This claim is rejected.
Findings and Conclusions:
I note that the Complainant was issued with a contract of employment on 22nd April 2013.
I note that he was not issued with any other contracts or extensions to his contract of employment.
I note that this contract, purportedly a “fixed purpose” contract was “for the purpose of general clerical officer duties to begin the roll-out of the PSC on a nationwide basis.
I note that the contract also stated, “This appointment therefore cannot result in an offer of a contract of indefinite duration”.
The Protection of Employees (Fixed Term Work) Act 2003 in Section 2 “fixed term employee” means a person having a contract of employment entered into directly with an employer where the end of the contract of employment concerned is determined by an objective condition such as arriving at a specific date, completing a specific task or the occurrence of a specific event.
Also 8 (1) states “Where an employee is employed on a fixed-term contract the fixed-term employee shall be informed in writing as soon as practicable by the employer of the objective condition determining the contract whether it is—(a) arriving at a specific date, (b) completing a specific task, or(c) the occurrence of a specific event”.
I find that this contract of employment is not determined by an objective condition such as arriving at a specific date, completing a specific task or the occurrence of a specific event.
This contract only states. “for the purpose of general clerical officer duties to begin the roll-out of the PSC.
Therefore, I find that this is not a fixed term contract.
I note that in Sec 9(2) it states “where after the passing of this Act a fixed term employee is employed by his or her employer or associated employer on two or more continuous fixed term contracts and the date of the first such contract is subsequent to the date on which this Act is passed, the aggregate duration of such contracts shall not exceed 4 years.
In this case I find that there were not two or more continuous fixed term contracts.
Therefore, I conclude that this was not a fixed term contract of employment and the Complainant has not had two or more continuous fixed term contracts.
I find that the Complainant was not a fixed term worker.
I find then that the Complainant has not got” locus standi” and I do not have jurisdiction to hear this case.
Section 41 of the Workplace Relations Act 2015 requires that I make a decision in relation to the complaint in accordance with the relevant redress provisions under Schedule 6 of that Act.
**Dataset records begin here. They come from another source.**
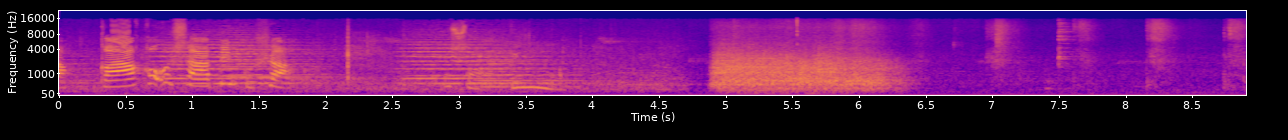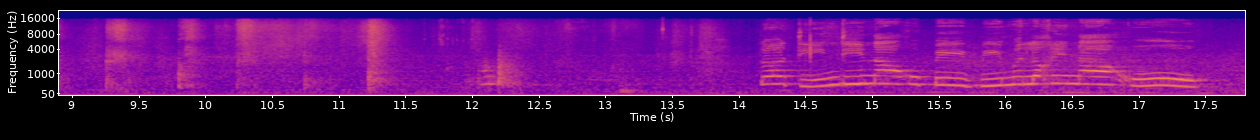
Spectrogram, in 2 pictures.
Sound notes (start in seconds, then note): 4.1 chair creaking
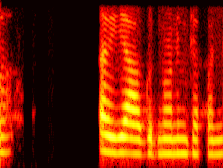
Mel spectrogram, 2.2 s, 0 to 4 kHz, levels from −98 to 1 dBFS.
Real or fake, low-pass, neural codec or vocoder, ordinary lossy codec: real; 3.6 kHz; none; none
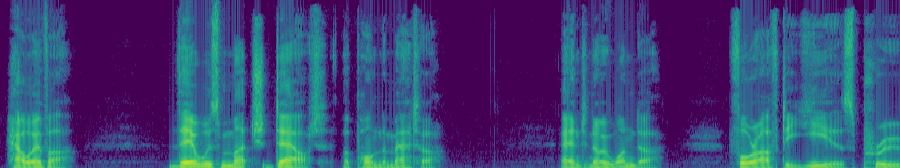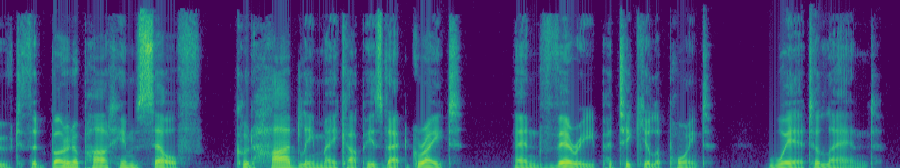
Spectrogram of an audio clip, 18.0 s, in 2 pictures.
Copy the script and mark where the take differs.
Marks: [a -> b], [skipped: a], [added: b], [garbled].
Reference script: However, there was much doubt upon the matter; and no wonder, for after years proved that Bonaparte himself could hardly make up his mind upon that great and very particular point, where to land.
However, there was much doubt upon the matter; and no wonder, for after years proved that Bonaparte himself could hardly make up his [skipped: mind upon] that great and very particular point, where to land.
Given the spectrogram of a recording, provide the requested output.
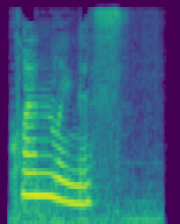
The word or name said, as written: cleanliness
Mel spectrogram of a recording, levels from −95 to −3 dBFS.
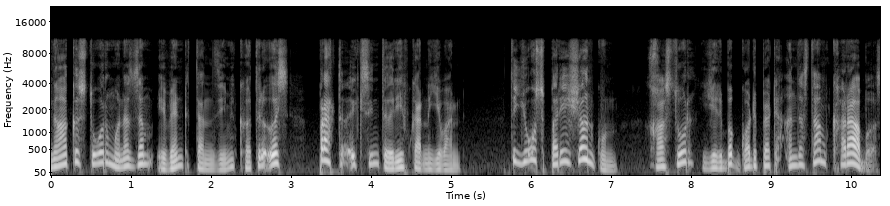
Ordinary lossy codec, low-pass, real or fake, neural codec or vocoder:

I have decided that the Complainant was not a fixed term worker and has not established locus standi and therefore I do not have jurisdiction to hear this case.
Workplace Relations Commission Adjudication Officer: Eugene Hanly
Fixed Term Worker? Locus standi